This is an archived version of the Handbook. For the current version, please go to or search for this chapter here.  The mean difference (or difference in means)

The mean difference (more correctly, ‘difference in means’) is a standard statistic that measures the absolute difference between the mean value in two groups in a clinical trial. It estimates the amount by which the experimental intervention changes the outcome on average compared with the control. It can be used as a summary statistic in meta-analysis when outcome measurements in all studies are made on the same scale.

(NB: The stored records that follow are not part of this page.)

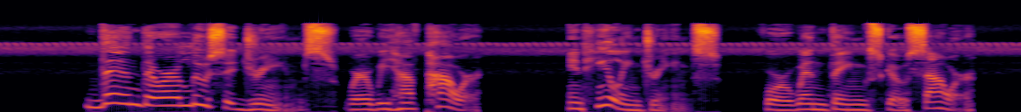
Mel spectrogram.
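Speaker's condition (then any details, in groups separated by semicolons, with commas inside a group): No condition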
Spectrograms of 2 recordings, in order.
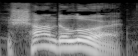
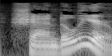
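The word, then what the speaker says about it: Chandeleur: We checked with our reporter on that story, Kathy Lohr, and she says that the local residents she spoke with all pronounce it chandelier.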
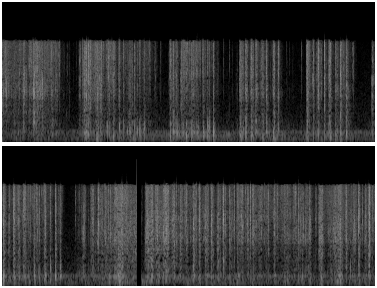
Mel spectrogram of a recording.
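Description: Fingertips and short nails scratch and crinkle a large crinkled silver metallic foil sheet lying flat on a white cloth. Dense, bright crackling and rustling come in bursts separated by brief quiet pauses, with almost no low end. The last stretch runs nearly continuously.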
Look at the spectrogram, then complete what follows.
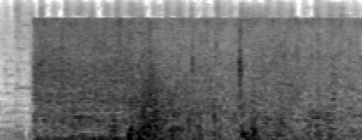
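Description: Steady, dense rain pours down in a constant hiss, with low rumbles of thunder rolling through partway in. No voices, just the storm, loud.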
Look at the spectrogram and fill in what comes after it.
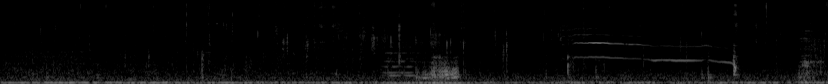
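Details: Kitten, one of three sheltering indoors on a rainy day, utters a long, slightly falling meow late in the recording after a short nasal squeak, over steady low indoor rumble and faint clicks.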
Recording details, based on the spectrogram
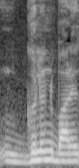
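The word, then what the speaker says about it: Guillain-Barré: syndrome some people pronounce gulin bar syndrome some people pronounce Gil syndrome well different way of pronunciations are there but however Ms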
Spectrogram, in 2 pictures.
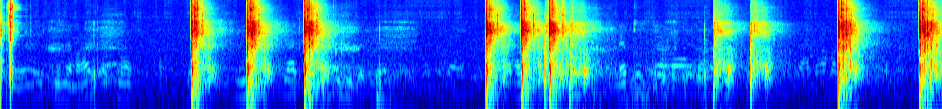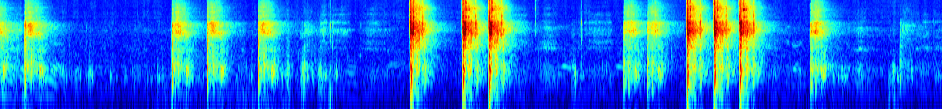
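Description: Rifle shots from an AR-style carbine, fired in quick groups of two to four, about twenty in all, with short pauses between groups as the shooter moves from target to target.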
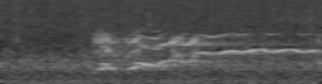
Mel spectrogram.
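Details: At night in the rain, a coyote yips near a balcony: a short run of quavering, rising and falling yelps ending in a thin sustained whine, over a constant soft patter of rainfall.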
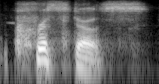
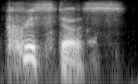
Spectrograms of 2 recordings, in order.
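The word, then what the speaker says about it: Χριστός: the idea that uh christ was once pronounced uh christos in greek uh before english american speaking people said christ it was formally pronounced uh christos and it has the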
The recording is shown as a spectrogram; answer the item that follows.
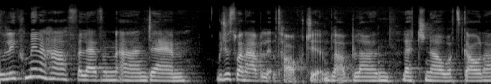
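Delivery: ordinary talk, nothing marked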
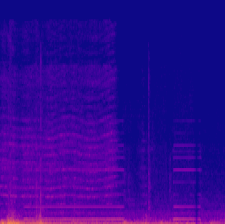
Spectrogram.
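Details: A car that glitches, falsely showing the parking brake on, while driving: a steady high electronic warning tone about a second long, pausing and repeating over road rumble; keeps beeping.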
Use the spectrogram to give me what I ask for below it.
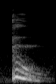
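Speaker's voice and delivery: loud spoken explosion sound; loud mock boom. Spider-Woman hitting the bots, loud boom. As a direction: punch out the boom. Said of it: "Spider-Woman goes".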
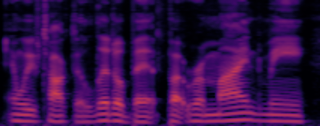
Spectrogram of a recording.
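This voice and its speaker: A man's voice: fairly low pitch, flat delivery, a little fast, a little mellow, clear, resonant tone, no room sound. A man hosting a podcast, chatting casually and laughing easily with his guests. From California family roots. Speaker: podcast host. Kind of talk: casual interview chat.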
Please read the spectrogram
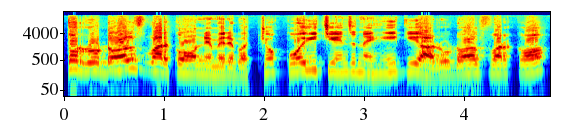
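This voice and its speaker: A man's voice: sits high, normal speed, clear, resonant tone. A man teaching a biology class online in Hindi mixed with English with an Indian English accent, calling students "beta" and stretching out key terms as he dictates.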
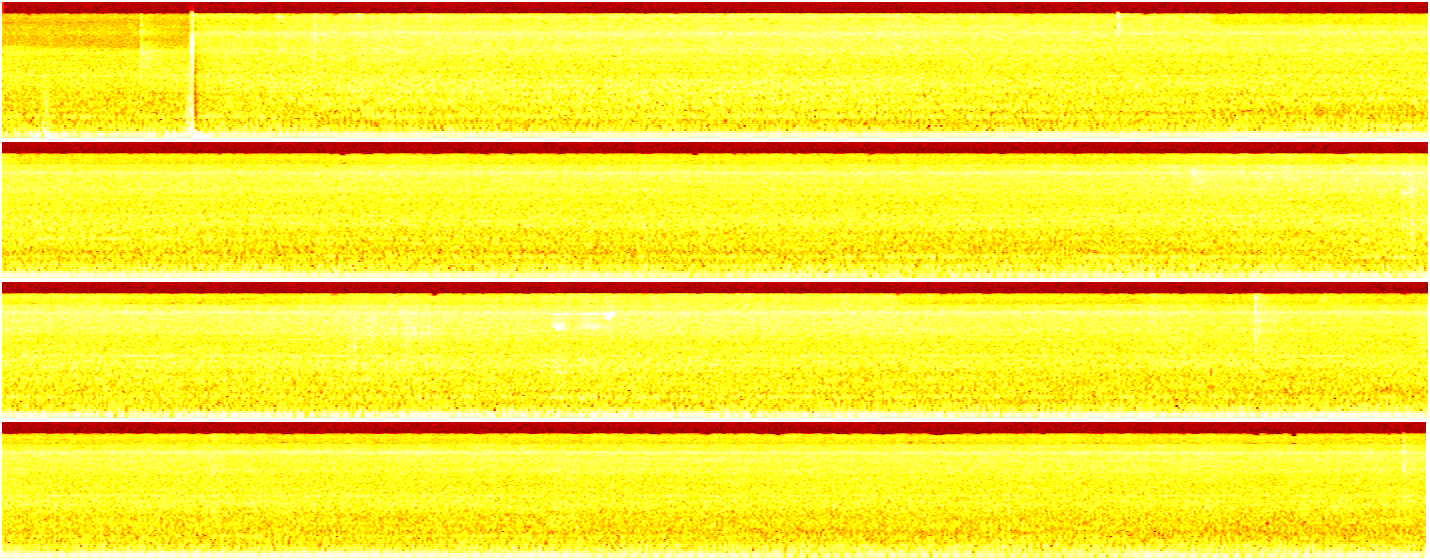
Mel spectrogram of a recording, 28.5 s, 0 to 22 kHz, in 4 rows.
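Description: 2010 Cadillac DTS's Northstar 4.6 L V8 idling steadily, a low even hum, with a couple of light knocks about a second in.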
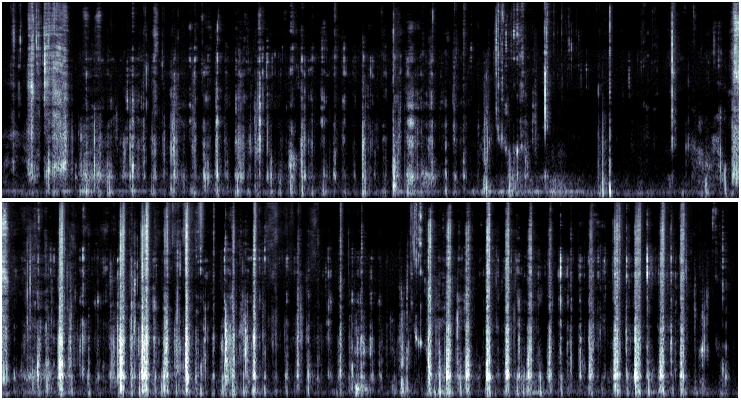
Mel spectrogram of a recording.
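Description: A person chewing food right at the microphone, with crisp crunches and wet chewing, in bouts with a brief pause a little before halfway.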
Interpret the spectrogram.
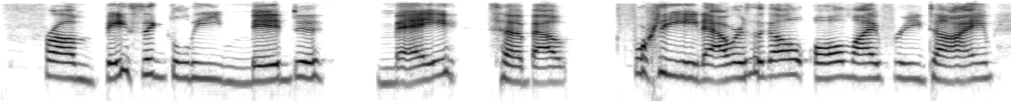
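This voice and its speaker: A woman's voice: a little high, slow pace, fairly bright tone, no room sound, highs cut off. A woman chatting casually as a podcast guest, laughing often as she talks. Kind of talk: casual chat.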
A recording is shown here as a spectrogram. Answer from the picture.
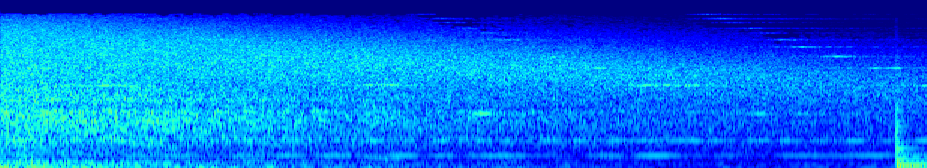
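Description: A white-noise wash in an electronic dance music mix, fading steadily and growing duller as its high end falls away, with faint held synth tones underneath. A new beat starts right at the end.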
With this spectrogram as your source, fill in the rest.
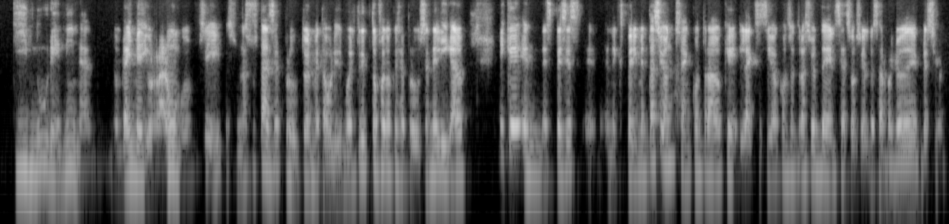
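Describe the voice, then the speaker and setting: A somewhat breathy man, fairly high in pitch, at a fairly quick pace, with ordinary pitch variation and big swings in loudness. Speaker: doctor, expert speaker on exercise physiology. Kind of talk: lecture. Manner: halting, many fillers.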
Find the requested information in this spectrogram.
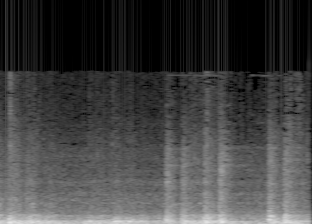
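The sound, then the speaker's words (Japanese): A Keikyu train, next stopping at Yokohama, rolls steadily along the rails with a continuous low rumble, punctuated by several sharp clickety-clack bursts as the wheels cross rail joints. No one speaks. “京急関崎の次は横浜に止まります。”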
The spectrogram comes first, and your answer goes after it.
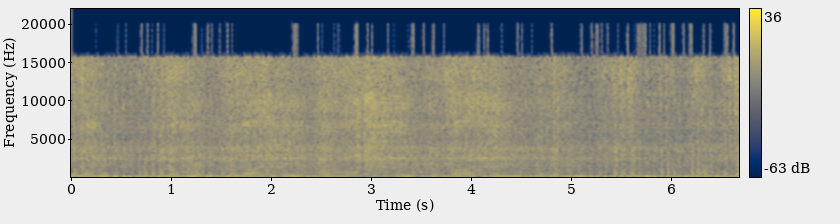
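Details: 1987 Honda 250X single after new valves, top end rebuild and new coil replacing a broken coil wire, first start after about a thousand kicks with idle raised: strong, steady thump with even exhaust note, no missing; normal running.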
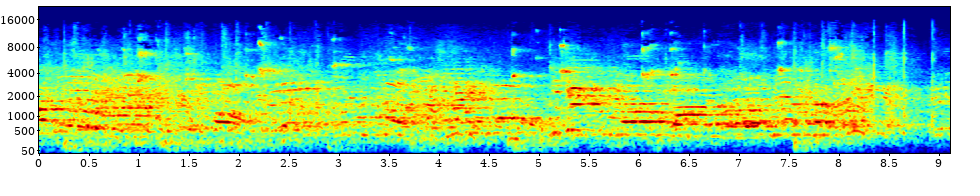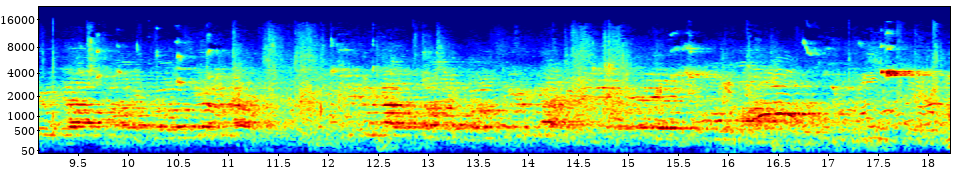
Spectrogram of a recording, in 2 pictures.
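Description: Basketball game in a gym: players and spectators calling out over one another, with a basketball bouncing on the hardwood floor.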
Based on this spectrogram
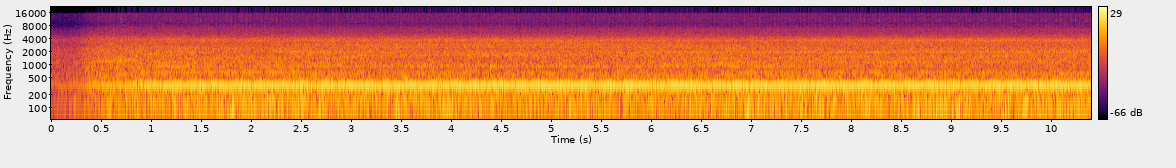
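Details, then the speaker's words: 2005 Chevrolet Astra that overheated with only one fan working, after replacing a fan relay; at 221 degrees both cooling fans run at second (high) speed with steady even hum and air rush, normal operation. "221 grados se escucha como gira mucho más rápido [Música] ambos ventiladores giran"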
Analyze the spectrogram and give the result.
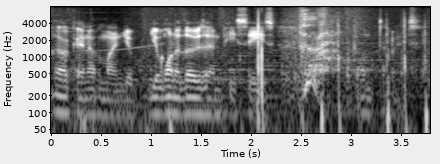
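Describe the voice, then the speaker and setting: A man's voice: low voice, completely flat delivery, moderate pace. A man doing casual gameplay commentary, muttering to himself with exasperated asides. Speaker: gamer commentating a playthrough. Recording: game music behind the voice.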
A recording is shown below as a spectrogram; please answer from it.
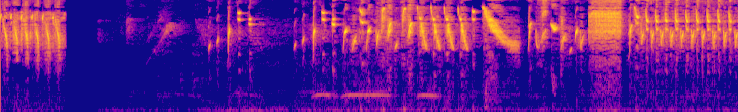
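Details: Canary singing loud high-pitched song: fast repeated trills and rolling chirps, a brief pause, then varied rapid phrases with sweeping notes and a buzzy burst, ending in an even trill; soft low tones faintly under some phrases.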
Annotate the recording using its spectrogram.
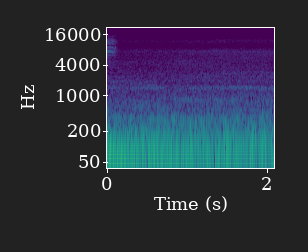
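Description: Steady low road and engine rumble heard inside a car's cabin while it drives slowly.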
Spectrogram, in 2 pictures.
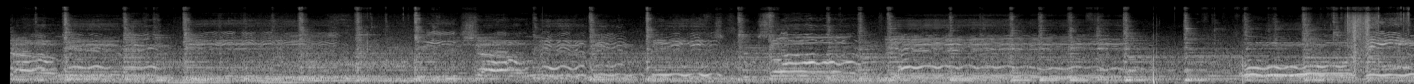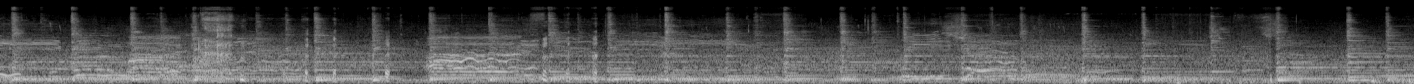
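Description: Acoustic guitar strummed in steady chords, with a man singing a song over it.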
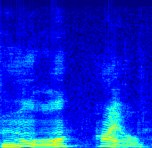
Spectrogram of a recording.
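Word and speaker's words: Mawile: I'm gonna bring up Maui moly that's no one that said at all no it's more wild imagine that's a H between the ions W and then pronounce it like that more while okay I actually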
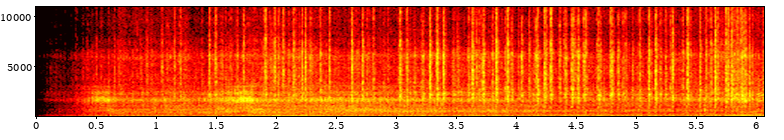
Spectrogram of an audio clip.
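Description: Rat rod's exposed engine running as the car moves slowly, fading in at the start and getting louder about a second and a half in, with a rapid rough chatter over a low rumble.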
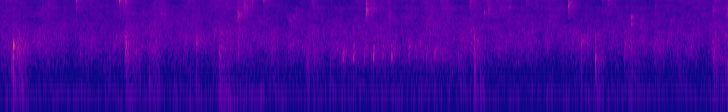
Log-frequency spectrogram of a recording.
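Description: Red spinach frying in an aluminium wok, with a steady sizzle and many scattered sharp pops and crackles.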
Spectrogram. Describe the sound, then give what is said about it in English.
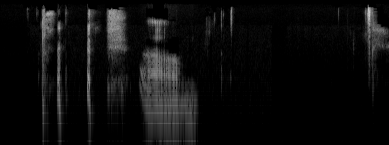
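A few sharp breathy bursts lead into one loud, voiced sneeze, followed by quiet and a brief faint noise near the end. “Bless you, Gesundheit.”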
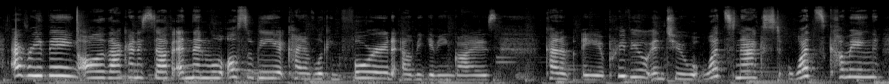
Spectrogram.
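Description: A young woman hosts her own casual vlog, chatting to viewers in a bubbly, enthusiastic way. Her voice sits high and light, with a giggly edge. Soft music plays faintly behind her. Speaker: YouTube vlogger.

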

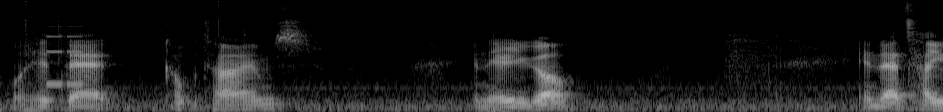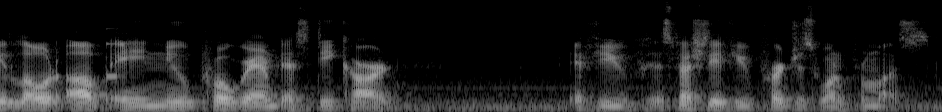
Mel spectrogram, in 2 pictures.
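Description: Speaking at a moderate pace with fairly even intonation and a slightly bright tone, a man hosts a retailer's casual hands-on product tutorial. He gives careful step-by-step instructions over noticeable background noise with a low rumble.

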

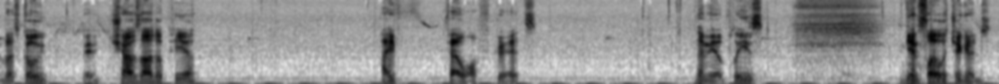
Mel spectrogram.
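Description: A man's voice: on the low side, a bit bright, clean tone. A man giving casual gameplay commentary, thinking aloud and correcting himself as he goes. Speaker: gaming YouTuber.

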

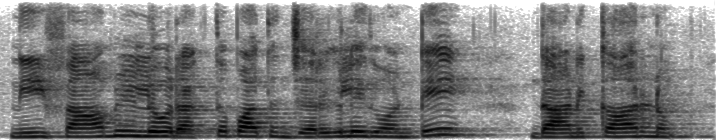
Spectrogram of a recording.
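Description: Storybook villain: woman reading as a domineering young man, harsh, mellow dark tone. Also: fairly high pitch, steady tone, normal speed, natural voice. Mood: menacing. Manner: stern and harsh. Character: cold, menacing young husband, domineering. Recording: dull lo-fi recording.

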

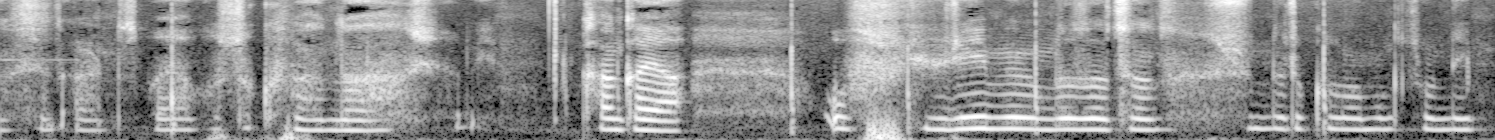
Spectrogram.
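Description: A woman in whispered role-play, voicing dolls in a game and switching between character voices, often softly whispering. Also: a little high, slight background noise. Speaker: YouTuber voicing dolls in a life-sim game.

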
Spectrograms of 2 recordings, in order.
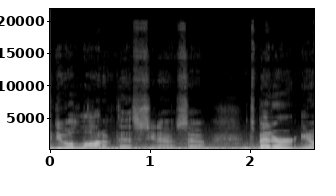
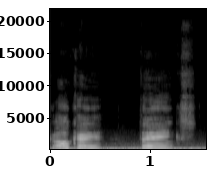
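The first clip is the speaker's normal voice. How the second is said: high cheerful worker; 9 semitones higher than usual. Retold or imitated. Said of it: "she's like".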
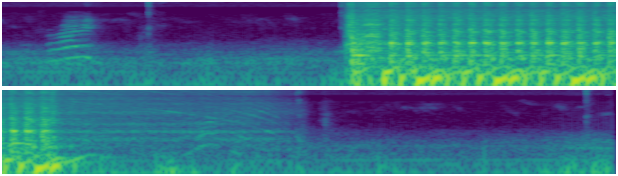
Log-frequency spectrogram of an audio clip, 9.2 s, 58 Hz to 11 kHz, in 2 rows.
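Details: 1984 Audi 4000 Quattro five-cylinder, first start after reassembling the CIS fuel injection, intake, ignition and vacuum systems, with the exhaust disconnected: quick, even cranking that almost fires but never catches.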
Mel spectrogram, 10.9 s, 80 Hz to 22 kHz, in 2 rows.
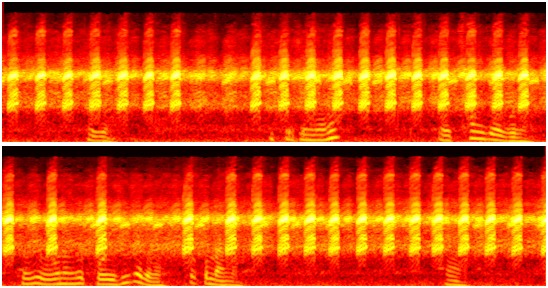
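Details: Japanese tree frog calling at night on 3 May 2020, its vocal sac under the chin swollen to nearly body size; rapid, steady train of sharp, bright rasping notes, about four per second, with lower, falling harmonic croaks from other frogs underneath.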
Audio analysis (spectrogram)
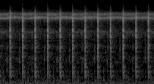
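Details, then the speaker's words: Stuart model "donkey" steam water pump (6 cm3, no crankshaft, slide valve, rated 40–400 strokes/min) running slowly on compressed air from a small compressor; light even ticking about eight beats a second, steady, normal running. "donc ça pompe alors là elle va tout doucement c'est une pompe qui peut aller jusqu'à 400 coups minute"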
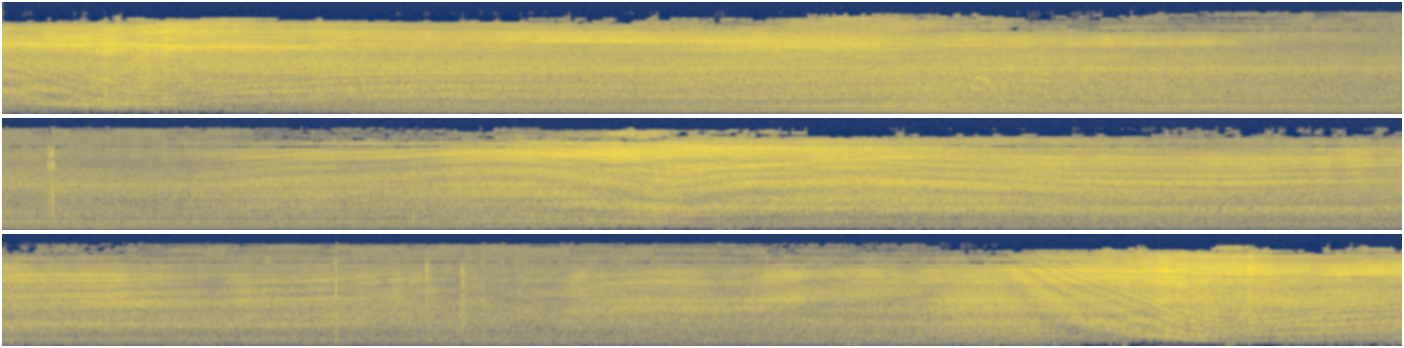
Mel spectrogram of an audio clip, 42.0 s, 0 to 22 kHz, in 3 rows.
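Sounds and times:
electric ducted fan whining: 0:00.0 - 0:42.0.

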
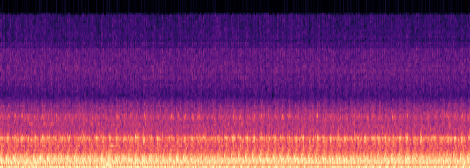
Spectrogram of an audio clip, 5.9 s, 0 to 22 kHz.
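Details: Detroit Diesel 6V92TA two-stroke in a Wanderlodge RV bus conversion: fast, busy idle with steady dense clatter, well above the normal slow lope; idle set too high, later brought down to about 600 rpm.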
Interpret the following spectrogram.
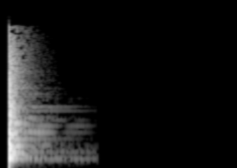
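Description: A single loud percussive hit, a sync cue for lining up the singers' videos, with a short ringing tail that dies away within about half a second.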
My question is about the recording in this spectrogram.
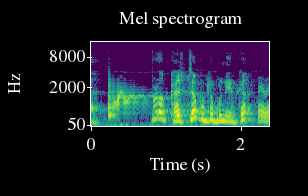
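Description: A brief steady, buzzy tone near the start, then a man talking.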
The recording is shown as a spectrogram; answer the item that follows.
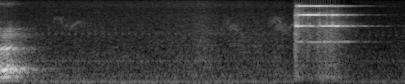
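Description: A single sharp metallic clink about a second and a half in that rings briefly at a high pitch, like metal parts striking each other on an engine hanging from a hoist chain.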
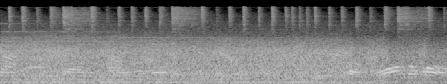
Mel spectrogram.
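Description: Steady loud rushing roar of a hot-air balloon's propane burner firing, with people's voices faintly over it.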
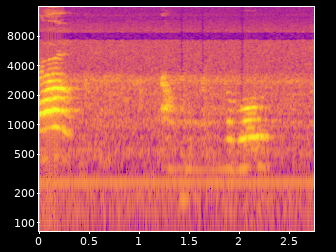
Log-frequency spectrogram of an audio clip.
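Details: Cat giving a short, clear harmonic meow at the start, followed by two fainter, briefer mewing sounds with a steady low hum in the background.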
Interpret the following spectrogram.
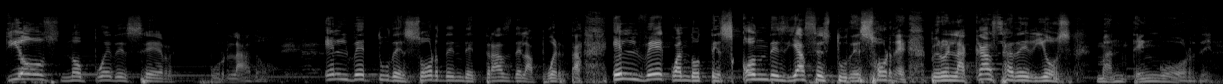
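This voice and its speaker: A man preaching a sermon as pastor, moving from hushed storytelling to loud exhortation and throwing rhetorical questions at the congregation. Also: high-pitched, sing-song, takes it slowly, faint music behind. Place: church service.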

Aside: Analyses based on this effect measure have historically been termed weighted mean difference (WMD) analyses in the Cochrane Database of Systematic Reviews (CDSR). This name is potentially confusing: although the meta-analysis computes a weighted average of these differences in means, no weighting is involved in calculation of a statistical summary of a single study. Furthermore, all meta-analyses involve a weighted combination of estimates, yet we do not use the word ‘weighted’ when referring to other methods.